When a previously misplaced Leonardo da Vinci masterpiece is discovered, it is indeed reason enough to host an event at Christie’s. Unquestionably so, this recent development can be labelled as “the biggest discovery of the 21st century.”
Believed to be Vinci’s last painting, Salvator Mundi (“Savior of the World”) measures at 25 7/8 inches by 18 inches, and dates back to around 1500. If you are yet not convinced by the magnanimity of this discovery, here’s some trivia – the last time a Da Vinci was discovered was 1909!
“Salvator Mundi is the holy grail of art discoveries,” said Alex Rotter, Christie’s co-chairman of postwar and contemporary art.
Christie’s is all about sophistication coupled with glitz and glamour, so yes of course the revelation was a huge event! Concealed behind opaque sliding glass doors at Christie’s, the masterpiece was only revealed until the moment it was announced. And, the invitation to the press event aptly read – “You are invited to a first-ever unveiling of AN UNPRECEDENTED MASTERPIECE” and showed a giant question mark in a gilded frame.
Originally the masterpiece was hung as a part of the collection of King Charles I and depicts a beatific Jesus Christ, clad in lapis lazuli robes and holding a glassine orb, one hand extended skyward. Yes, it bears a certain compositional likeness to the Mona Lisa, and experts believe it was painted around the same time.
The gorgeous painting initially resurfaced in 2005 and was unveiled in London’s National Gallery in 2011, where according to Loic Gouzer, the director of the National Gallery, the arrival was labelled “a bigger deal than discovering a new planet.”

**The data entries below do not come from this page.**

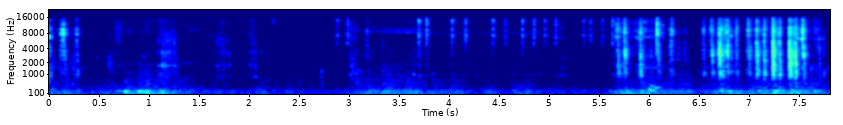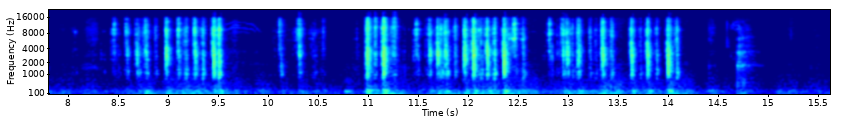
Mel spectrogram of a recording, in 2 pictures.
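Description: Rapid, close tapping on a computer keyboard while a password is entered, dense runs of clicks coming in several bursts with brief gaps between them, no talking.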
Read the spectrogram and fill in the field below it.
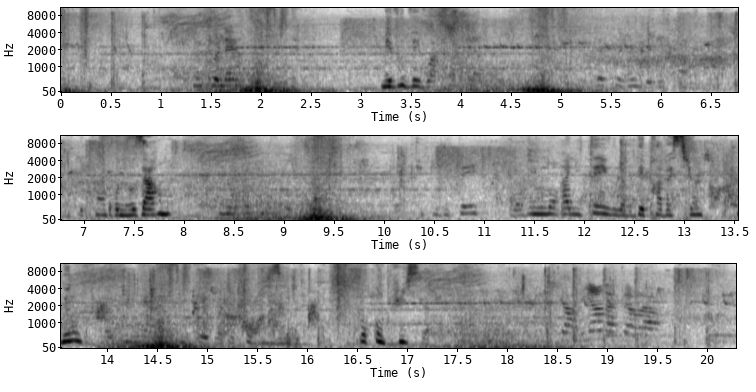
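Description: A woman speaks calmly and earnestly, close by.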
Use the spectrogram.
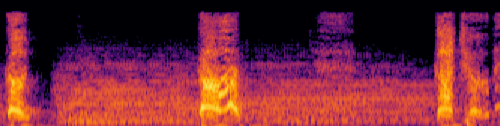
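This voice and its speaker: An actress playing a frightened, earnest young woman in an old radio drama, breathless and highly dramatic. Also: drawn-out words, gravelly, fairly bright tone, exaggerated voice. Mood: terrified. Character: frightened earnest young woman facing a menacing alien robot. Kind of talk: 1950s radio drama acting. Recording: old radio broadcast with music behind.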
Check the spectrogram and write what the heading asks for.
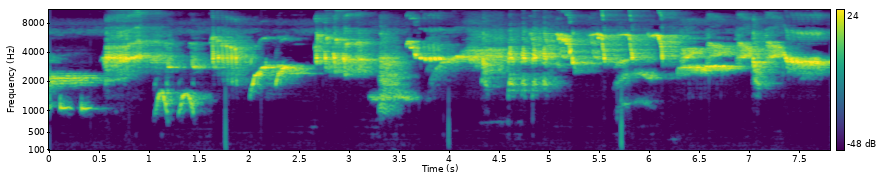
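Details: Asian pied starling singing a long, busy song of bright whistles, quick chattering notes and squeaky slurs with no pauses, mostly high-pitched; played as a lure to get other pied starlings singing.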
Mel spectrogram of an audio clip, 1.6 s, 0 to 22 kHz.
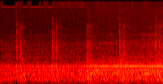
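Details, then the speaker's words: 12 V diesel heater starting on the lowest heat setting, run from a power station on DC power, drawing up to about 133 W: soft regular fuel pump ticks about three per second over a fan hum, normal. "Okay, I can hear it ticking now."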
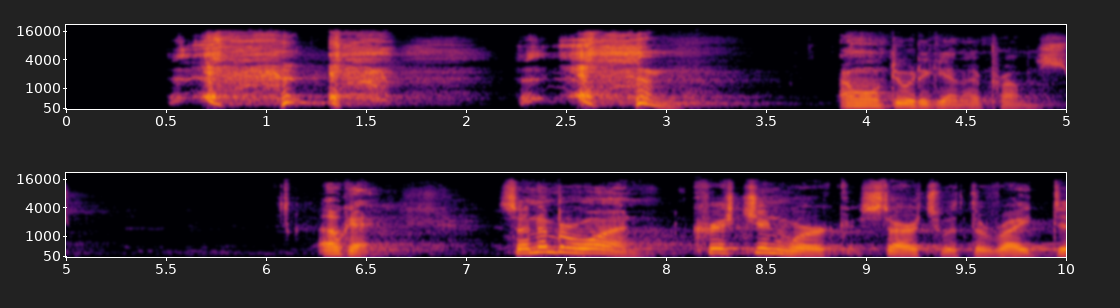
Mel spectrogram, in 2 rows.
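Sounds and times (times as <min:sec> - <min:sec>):
person coughing from a tickle in the throat: 0:00.5 - 0:03.4
speech: 0:03.9 - 0:05.1, 0:06.3 - 0:09.9.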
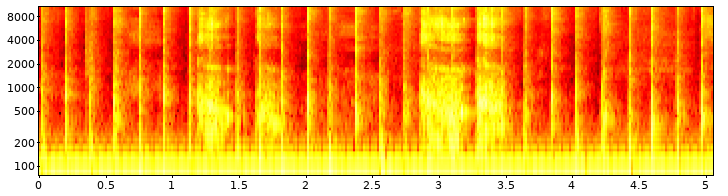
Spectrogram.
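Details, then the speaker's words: Physiotherapy chest percussion with postural drainage for clearing lower-lobe secretions, as for post-pneumonia or COVID-19: rapid rhythmic percussion thumps with two loose, moist coughs clearing sputum; productive cough. "she sounded chesty he because her even that little bit I've done has helped to clear a bit of sputum you could hear a little bit there"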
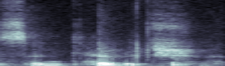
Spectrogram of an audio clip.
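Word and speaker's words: Sienkiewicz: you go here's the credits for that bill senke that's how you say his name there's scarlet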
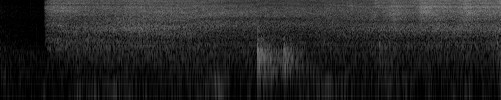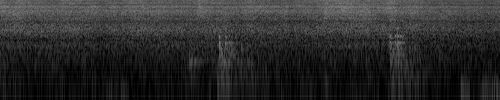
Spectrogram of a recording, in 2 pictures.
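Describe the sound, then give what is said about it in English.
Mint and coriander paste hits a hot pan and sets off a loud, steady hissing sizzle that continues throughout, broken by a few soft scraping stirs. No one speaks. “Now I'm to add in the mint and coriander paste to this.”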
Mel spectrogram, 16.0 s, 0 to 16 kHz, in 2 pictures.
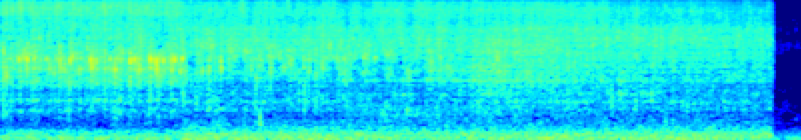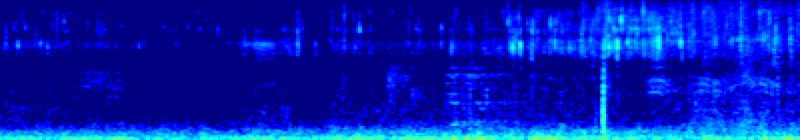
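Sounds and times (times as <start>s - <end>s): food sizzling in oil: 0.0s - 7.8s.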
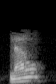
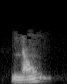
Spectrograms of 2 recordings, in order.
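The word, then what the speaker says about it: não: So you said that the pronunciation of N, A with a tilde, and O is now, but it's not. It's known. And S-A-O is son.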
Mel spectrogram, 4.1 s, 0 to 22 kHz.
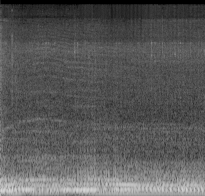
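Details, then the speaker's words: Maruti 800 before silencer repair, engine started and idling: loud, deep throbbing rumble from underneath with strong vibration felt inside the car. Blown/faulty silencer (muffler), later repaired at a workshop. "Car का शोर क्या आप मुझे सुन सकते हैं? . मैं तुम्हारा हूं। बाहर से प्रदर्शित हो रहा है। कंपन देखना। बेहद भयानक! कंपन। यह आवाज पर ध्यान दें। नहीं, नीचे से। आवाज आ रही है।"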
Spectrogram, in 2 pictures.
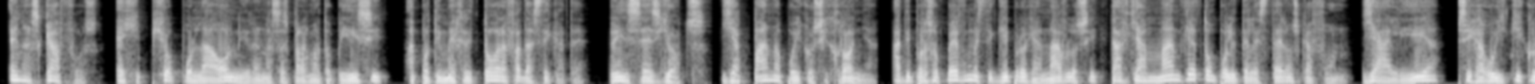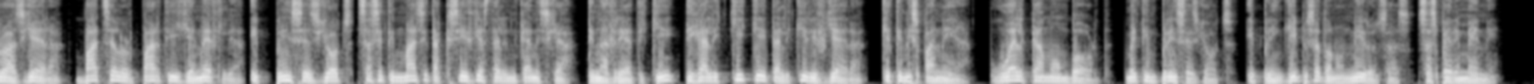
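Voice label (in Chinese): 希腊语男_外语_小语种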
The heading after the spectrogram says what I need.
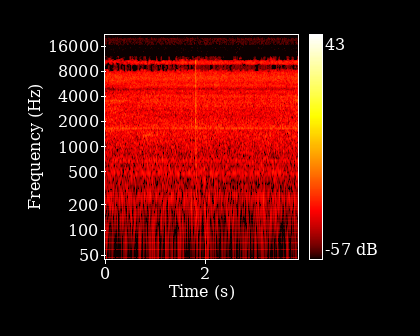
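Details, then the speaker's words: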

Post the press conference today, the painting will travel the globe, marking its footprints through Hong Kong, San Francisco, and London, and then will return to New York, where it will be put up for auction.